Photoplay, arguably the top movie magazine of its era, helped promote the career of Carole Lombard (shown in her first cover appearance, from June 1934). Now, both researchers and casual fans have online access to the golden days of this publication, thanks to the Media History Digital Library, a favorite of this community for some time.
This month, the library has put up virtually the entire run of Photoplay between 1914 and 1940, including 24 new volumes. (There still are a few volumes missing, notably the second halves of 1933 and 1936.) The process took three years, but it was worth it. There's plenty to see, such as Lombard's first mention in the magazine (for "Marriage In Transit"), in June 1925. The 16-year-old actress must have been thrilled:
Note that Lombard's first name is spelled "Carole," as it was for both her time at Fox in '25 and most of her Mack Sennett tenure (an exception is below), and that two columns away is an ad featuring Marie Prevost, who slightly more than a decade would be cast in a supporting role in the Lombard vehicle "Hands Across The Table."
Lombard's image was in Photoplay for the first time in December 1927, as she was part of a two-page spread of Sennett beauties:
But check a close-up and see how her first name is spelled -- "Carolle":
(Note she's also lumped in with the two Gretas and Gwen Lee as being "Nordic but nice.")
Let's move ahead to 1940; check out this ad for "Vigil In The Night," from the March issue:
That October, the magazine ran an article on how Lombard and her second husband, Clark Gable, live at home.
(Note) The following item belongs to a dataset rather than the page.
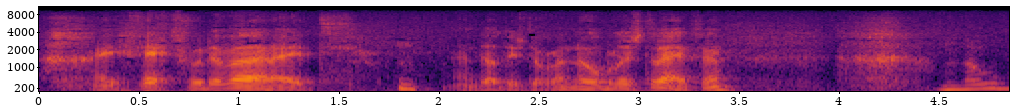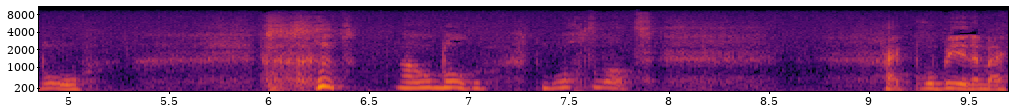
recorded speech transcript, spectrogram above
Hij vecht voor de waarheid. En dat is toch een nobele strijd, hè? Nobel. Nobel, het mocht wat. Hij probeerde mij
While the volumes are generally in good shape, some pages are missing. One was the facing page to the article, which I thankfully had elsewhere in my online collection, albeit at a far smaller size:
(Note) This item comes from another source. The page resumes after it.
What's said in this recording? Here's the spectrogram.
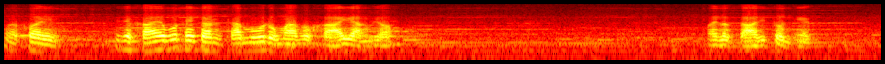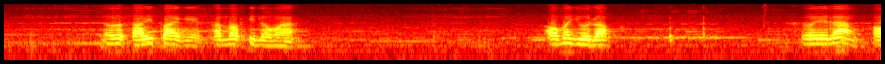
ไม่ค่อยที่จะขายอาวุธให้กันทำอาวุธออกมาก็ขายอย่างเดียวไม่รักษาที่ต้นเหตุ แล้วรักษาที่ปลายเหตุทำวัคซีนออกมา เอามาอยู่หรอก เคยร่างเผ่า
Fortunately, the rest of the article is available at a relatively large scale, and here it is in its entirety:
No, I'm not sure why a photo of Loretta Young's marriage to Tom Lewis was in the midst of a Gable-Lombard article, unless it was some editor's idea of an in-joke.
As you can tell, there's a lot to like about having more than a quarter-century of Photoplay online. It boasted about its premier reputation...
...and if you'd like to peruse "the aristocrat of motion picture magazines," visit http://mediahistoryproject.org/fanmagazines. Carole, shown here on the January 1940 cover, cordially invites you: